UPDATE: A new Atlantic blog post by my guy Derek Thompson reminds of this chart I pulled from a Goldman Sachs report:

Credit: Goldman Sachs, AEI

Credit: Goldman Sachs, AEI

Goldman’s take;

Some employers have indicated that they either have or will shift to more part-time workers in response to the health law. If this were occurring, it would have a positive effect on payrolls (assuming one full-time job is replaced with multiple part-time jobs) but would show up as a greater number of part-time workers in the household survey. This is to some degree what we have seen in recent employment reports, where part-time workers as a share of the population have risen since the start of the year, while full-time employment has been essentially flat.

The reference period for determining full-time employment is determined by the individual employer so the timing will vary, but to meet federal requirements it is likely that most employers would need to start their reference period in Q3 if they had not already.

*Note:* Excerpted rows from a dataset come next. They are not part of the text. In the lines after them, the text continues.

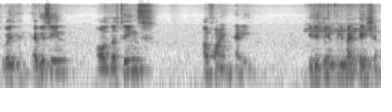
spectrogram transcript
So guys, have you seen all the things are fine and easy to implementation.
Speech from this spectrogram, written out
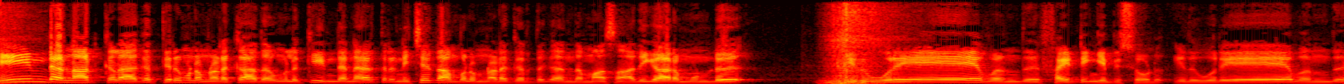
நீண்ட நாட்களாக திருமணம் நடக்காதவங்களுக்கு இந்த நேரத்தில் நிச்சயதாம்பலம் நடக்கிறதுக்கு அந்த மாதம் அதிகாரம் உண்டு. இது ஒரே வந்து ஃபைட்டிங் எபிசோடு இது ஒரே வந்து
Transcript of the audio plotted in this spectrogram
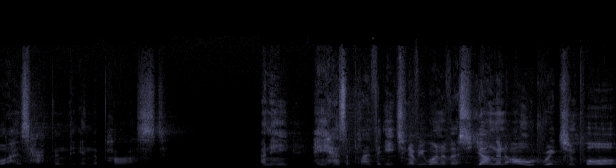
what has happened in the past. And he, he has a plan for each and every one of us, young and old, rich and poor.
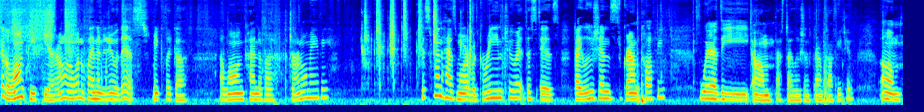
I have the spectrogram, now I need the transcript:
got a long piece here. I don't know what I'm planning to do with this. Make like a, a long kind of a journal maybe. This one has more of a green to it. This is Dylusions Ground Coffee, where the, um, that's Dylusions Ground Coffee too. Um,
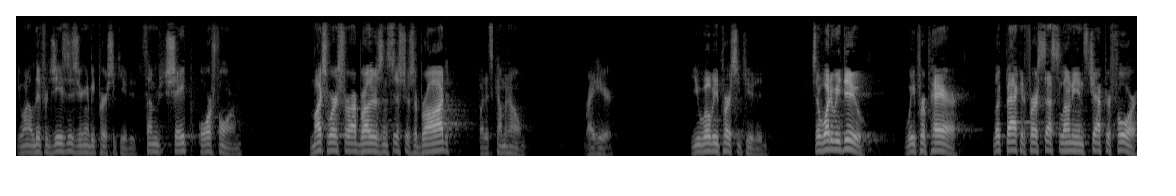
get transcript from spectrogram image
You want to live for Jesus, you're going to be persecuted, some shape or form. Much worse for our brothers and sisters abroad, but it's coming home right here. You will be persecuted. So what do we do? We prepare. Look back at 1 Thessalonians chapter 4.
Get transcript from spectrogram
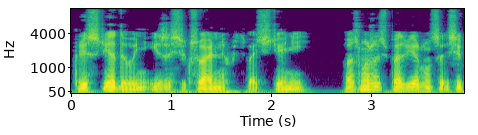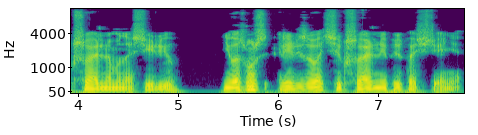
Преследование из-за сексуальных предпочтений, возможность подвергнуться сексуальному насилию, невозможность реализовать сексуальные предпочтения,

While it is possible that the trends over the last few months might reflect the approaching onset of the now-delayed employer mandate, it is also important to note that the shift toward part-time labor pre-dates enactment of the health law and is much more clearly associated with the economic downturn, as shown in Exhibit 1.

Economics, Monetary Policy, Pethokoukis, U.S. Economy

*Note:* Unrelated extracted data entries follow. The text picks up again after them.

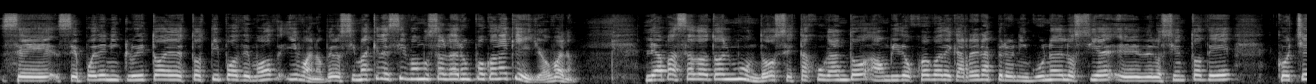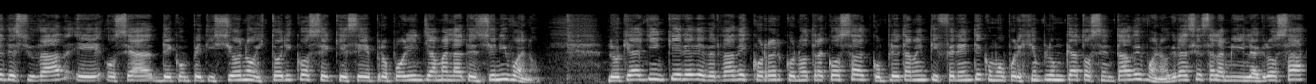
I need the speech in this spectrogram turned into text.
se, se, pueden incluir todos estos tipos de mods y bueno, pero sin más que decir vamos a hablar un poco de aquello. Bueno, le ha pasado a todo el mundo, se está jugando a un videojuego de carreras pero ninguno de los, eh, de los cientos de coches de ciudad, eh, o sea, de competición o históricos que se proponen llaman la atención y bueno. Lo que alguien quiere de verdad es correr con otra cosa completamente diferente, como por ejemplo un gato sentado. Y bueno, gracias a la milagrosa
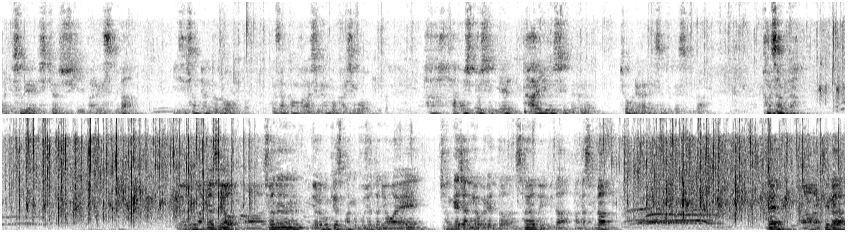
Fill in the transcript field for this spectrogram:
많이 소개시켜 주시기 바라겠습니다. 23년도도 항상 건강하시고 행복하시고 하, 하고 싶으신 일 다 이룰 수 있는 그런 좋은 해가 됐으면 좋겠습니다. 감사합니다. 안녕하세요. 어, 저는 여러분께서 방금 보셨던 영화의 청계장 역을 했던 서현우입니다. 반갑습니다. 네, 아, 제가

Why higher interest rates may not be so bad

10 Year Treasury Rate

Some wise and calming words from my pal Dan Greenhaus, chief global strategist at BTIG:

While some headline writers are wondering whether equities are “crashing,” there’s very people around with whom we can even discuss this matter. Interest rate developments and whether or not the bond market collapse is Larry Summers’ fault continue to dominate the landscape and no matter how many data points we trot out to show higher rates are not, and have not been, bad for equities, the conversation continues to center on this idea.

Nonetheless, we are going to try again, with yet another data point. How about this; from the recovery’s beginning through the end of 2011, quarterly GDP growth (including a negative quarter to start 2011) averaged 2.5% or so while the yield on the 10 year averaged north of 3.07%. Since the start of 2012, GDP growth has averaged just 1.75% or so and the 10 year has been around 1.90%. Lower growth has been coincident with lower yields while earlier, higher growth rates were coincident with higher interest rates. Causation/correlation/causality and all that but another data point says higher rates may not suicidal.

Exactly. Higher yields may reflect expectations of stronger growth. And as this concerns US budget deficits, stronger growth means more tax revenue to offset potentially higher debt payment from higher rates.